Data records
※ ※ ※
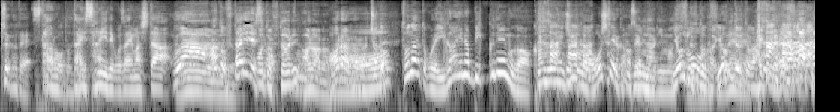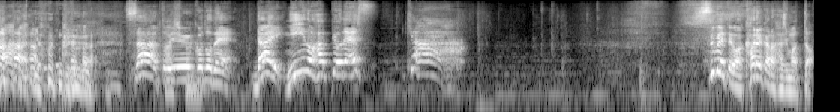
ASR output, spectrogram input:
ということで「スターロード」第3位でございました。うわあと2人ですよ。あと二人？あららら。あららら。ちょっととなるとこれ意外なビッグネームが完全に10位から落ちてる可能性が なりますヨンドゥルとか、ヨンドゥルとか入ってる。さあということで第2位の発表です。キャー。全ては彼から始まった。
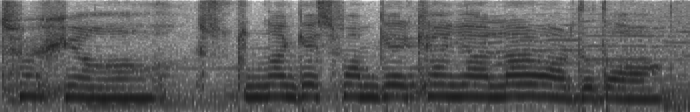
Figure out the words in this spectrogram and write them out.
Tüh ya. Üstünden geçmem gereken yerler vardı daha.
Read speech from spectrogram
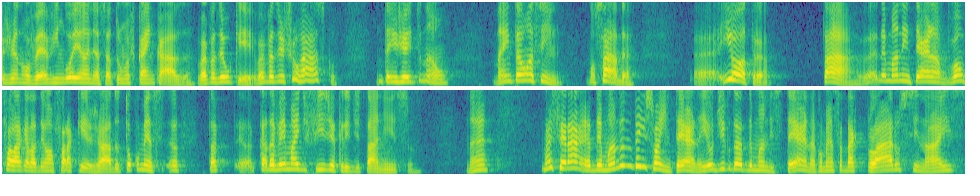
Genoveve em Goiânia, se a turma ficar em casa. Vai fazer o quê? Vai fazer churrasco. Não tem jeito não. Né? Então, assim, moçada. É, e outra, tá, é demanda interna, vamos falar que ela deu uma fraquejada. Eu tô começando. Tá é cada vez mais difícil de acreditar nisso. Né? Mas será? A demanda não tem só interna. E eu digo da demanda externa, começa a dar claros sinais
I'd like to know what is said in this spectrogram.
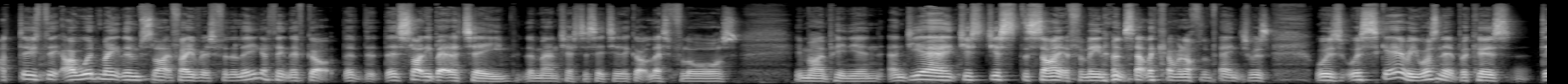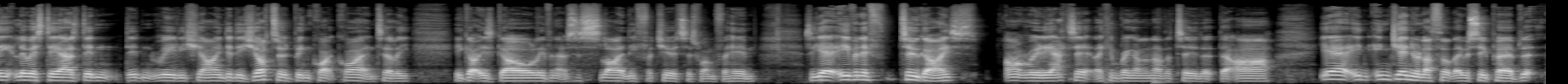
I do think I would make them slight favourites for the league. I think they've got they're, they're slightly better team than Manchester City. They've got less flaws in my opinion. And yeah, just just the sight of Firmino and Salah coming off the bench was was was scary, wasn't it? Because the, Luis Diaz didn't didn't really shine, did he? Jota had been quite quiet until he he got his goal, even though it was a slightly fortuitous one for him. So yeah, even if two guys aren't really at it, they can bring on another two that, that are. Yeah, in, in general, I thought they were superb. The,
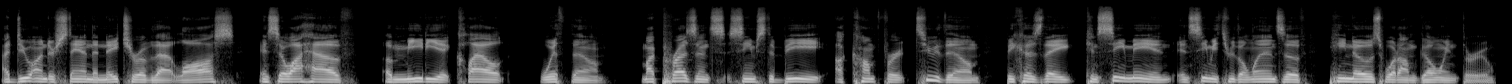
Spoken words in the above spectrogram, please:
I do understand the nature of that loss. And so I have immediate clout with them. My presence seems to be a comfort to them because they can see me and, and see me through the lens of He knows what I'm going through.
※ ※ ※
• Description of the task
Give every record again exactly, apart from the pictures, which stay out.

• Response
ASR output, spectrogram input:
ということで「スターロード」第3位でございました。うわあと2人ですよ。あと二人？あららら。あららら。ちょっととなるとこれ意外なビッグネームが完全に10位から落ちてる可能性が なりますヨンドゥルとか、ヨンドゥルとか入ってる。さあということで第2位の発表です。キャー。全ては彼から始まった。
Figure out the words in this spectrogram and write them out.
Tüh ya. Üstünden geçmem gereken yerler vardı daha.
Read speech from spectrogram
Genoveve em Goiânia, se a turma ficar em casa. Vai fazer o quê? Vai fazer churrasco. Não tem jeito não. Né? Então, assim, moçada. É, e outra, tá, é demanda interna, vamos falar que ela deu uma fraquejada. Eu tô começando. Tá é cada vez mais difícil de acreditar nisso. Né? Mas será? A demanda não tem só interna. E eu digo da demanda externa, começa a dar claros sinais
I'd like to know what is said in this spectrogram.
I do think I would make them slight favourites for the league. I think they've got they're, they're slightly better team than Manchester City. They've got less flaws in my opinion. And yeah, just just the sight of Firmino and Salah coming off the bench was was was scary, wasn't it? Because the, Luis Diaz didn't didn't really shine, did he? Jota had been quite quiet until he he got his goal, even though it was a slightly fortuitous one for him. So yeah, even if two guys aren't really at it, they can bring on another two that, that are. Yeah, in, in general, I thought they were superb. The,
Spoken words in the above spectrogram, please:
I do understand the nature of that loss. And so I have immediate clout with them. My presence seems to be a comfort to them because they can see me and, and see me through the lens of He knows what I'm going through.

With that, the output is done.